CHICAGO, IL – October 28, 2018 – Sen. Richard (Dick) Durbin
met with CEO George N. Miller, Jr., last week to hear the plethora of
concerns safety-net hospitals like The Loretto Hospital face in today’s
health care landscape.
“We were very pleased and honored to have Sen. Durbin at The Loretto
Hospital—someone who is an advocate for access to quality health
care for everyone. This was a great opportunity for us because we were
able to share our vision, our mission, and many of the challenges safety-net
hospitals like ours encounter on a daily basis,” George N. Miller,
Jr. said, president and CEO of The Loretto Hospital.
Surrounded by hospital leadership, board members, along with state Sen.
Kimberly Lightford, who represents the 4th district which includes the
Austin community, and state Rep. Camille Y. Lilly (78th), the roundtable-like
discussion covered an array of topics. At the top of the agenda were the
overall challenges associated with slow payments from Managed Care Organizations
(MCOs), low Medicaid reimbursement rates, health care disparities, and
The Loretto Hospital’s aim to improve population health outcomes
on the Greater West Side of Chicago.
Depending on where you live in Cook County, or your census tract, access
to quality health care may vary, including the average life expectancy,
which may vary by as much as 33 years, according to a City Lab news report,
a medium dedicated to analyzing pressing issues in the world’s metropolitan
areas and neighborhoods. According to the article, low-income, minority
communities like Austin seem to be hit much harder.

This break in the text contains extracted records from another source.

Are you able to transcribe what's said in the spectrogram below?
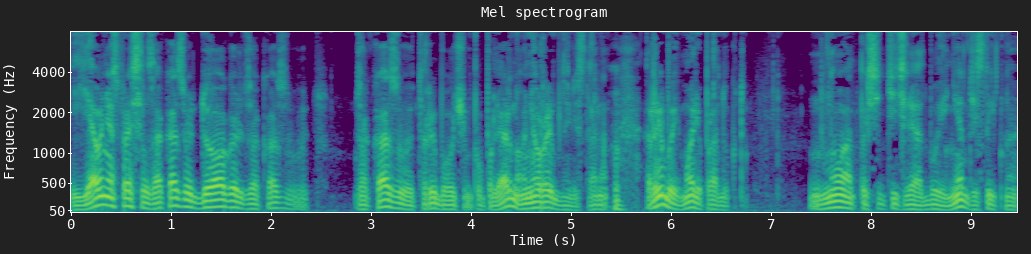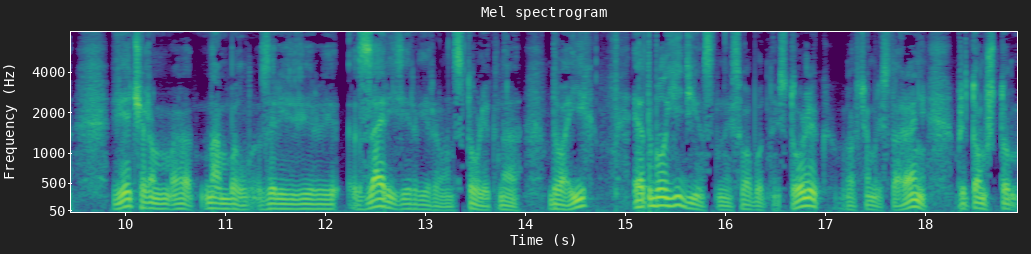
И я у него спросил, заказывают? Да, говорит, заказывают. Заказывают. Рыба очень популярна. У него рыбный ресторан. Рыба и морепродукты. Ну, от посетителя отбоя нет. Действительно, вечером э, нам был зарезервирован столик на двоих. Это был единственный свободный столик во всем ресторане, при том, что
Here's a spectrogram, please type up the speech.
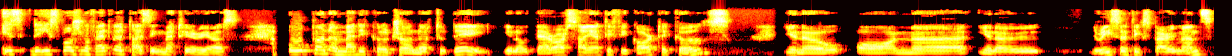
it's the explosion of advertising materials. Open a medical journal today, you know, there are scientific articles, you know, on, uh, you know, recent experiments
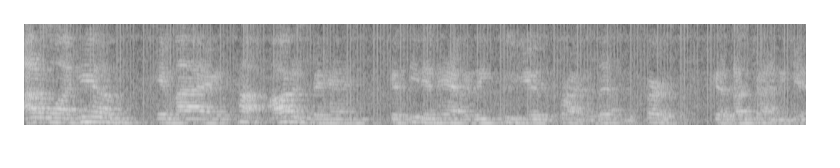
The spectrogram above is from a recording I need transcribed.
I don't want him in my top artist band because he didn't have at least two years of private lessons first because I'm trying to get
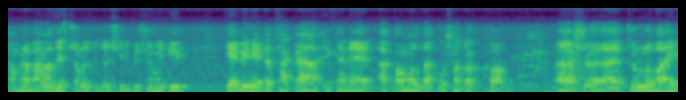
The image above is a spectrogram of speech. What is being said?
আমরা বাংলাদেশ চলচ্চিত্র শিল্পী সমিতির ক্যাবিনেটে থাকা এখানে আহ, কমল দা কোষাধ্যক্ষ আহ, সু- আহ, চুন্নু ভাই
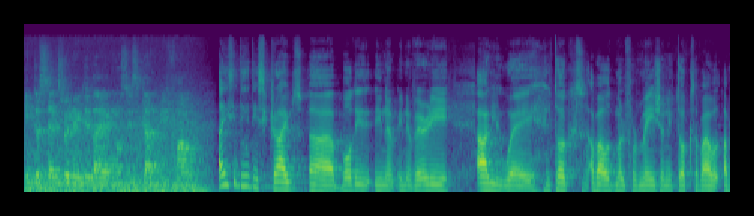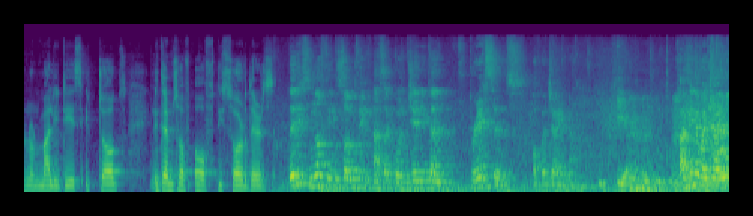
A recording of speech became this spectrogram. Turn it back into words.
intersex-related diagnosis can be found. ICD describes uh, body in a, in a very ugly way. It talks about malformation, it talks about abnormalities, it talks in terms of, of disorders. There is nothing something as a congenital presence of vagina here. Having a vagina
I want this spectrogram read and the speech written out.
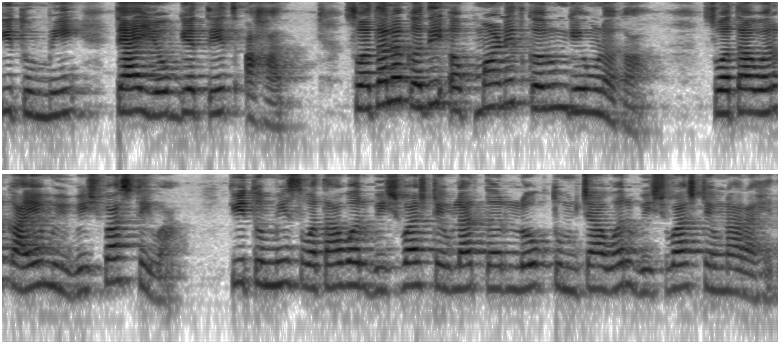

The Loretto Hospital, which is located right off the I-290 expressway,
is the only hospital in Austin serving a population of 97,463 residents.
That covers about five zip codes, which includes Galewood, The Island,
North and South Austin. Overall, the community is comprised of 83 percent
African American, 11.4 percent Hispanic, 4.5 percent White, and about
five percent Asian. According to the Chicago Health Atlas, the community
has a higher prevalence of deaths from diseases such cancers, high blood
pressure, heart disease, renal failure, HIV and diabetes than other Chicago-area
communities. For instance, from 2012 – 2016, Austin had far more
residents die from diabetes
complications than all of Chicago (91.8 percent compared to 63.4 percent).
The community is also plagued with more opioid-related deaths than other
neighboring communities. In 2017, 64.6 percent of opioid-related deaths
occurred in the Austin community. With regard to maternal child health,
the Chicago Health Atlas also reports higher infant mortality rates for
the Austin community. The infant mortality rate is 10.5 percent per 1000
births in the communities served by Loretto. In Chicago communities overall,
it is only 7.9 percent.
“If you drive just a few miles East on I-290, the average life expectancy
is 88 years. In the Austin community, the average life expectancy is 68.2
years. This is a huge health disparity and it’s wrong. But we believe
health care disparities can be overcome, and The Loretto Hospital is determined
to lead the charge,” Miller said.
During their discussion, Miller shared how The Loretto Hospital is gearing
up to address these health disparities, but that it would require the
full and unbiased support from the State and health care policy decision
makers. With this in mind, he said the hospital has shifted its strategic
direction with a focus on growth, development and transformation.
“Our focus is to enhance our overall quality, and to expand our
services to improve access to care for the patients we serve, while creating
a more stable economic structure without having to rely so much on the
State for money,” Miller said.
At the conclusion of the meeting, Durbin received a full tour of the facility
and had a chance to meet The Loretto Hospital team members. He later shared
on social media: “Visited Loretto Hospital - Chicago, IL yesterday
to hear about the most pressing health topics affecting the hospital and
how we can work together to better serve the community.”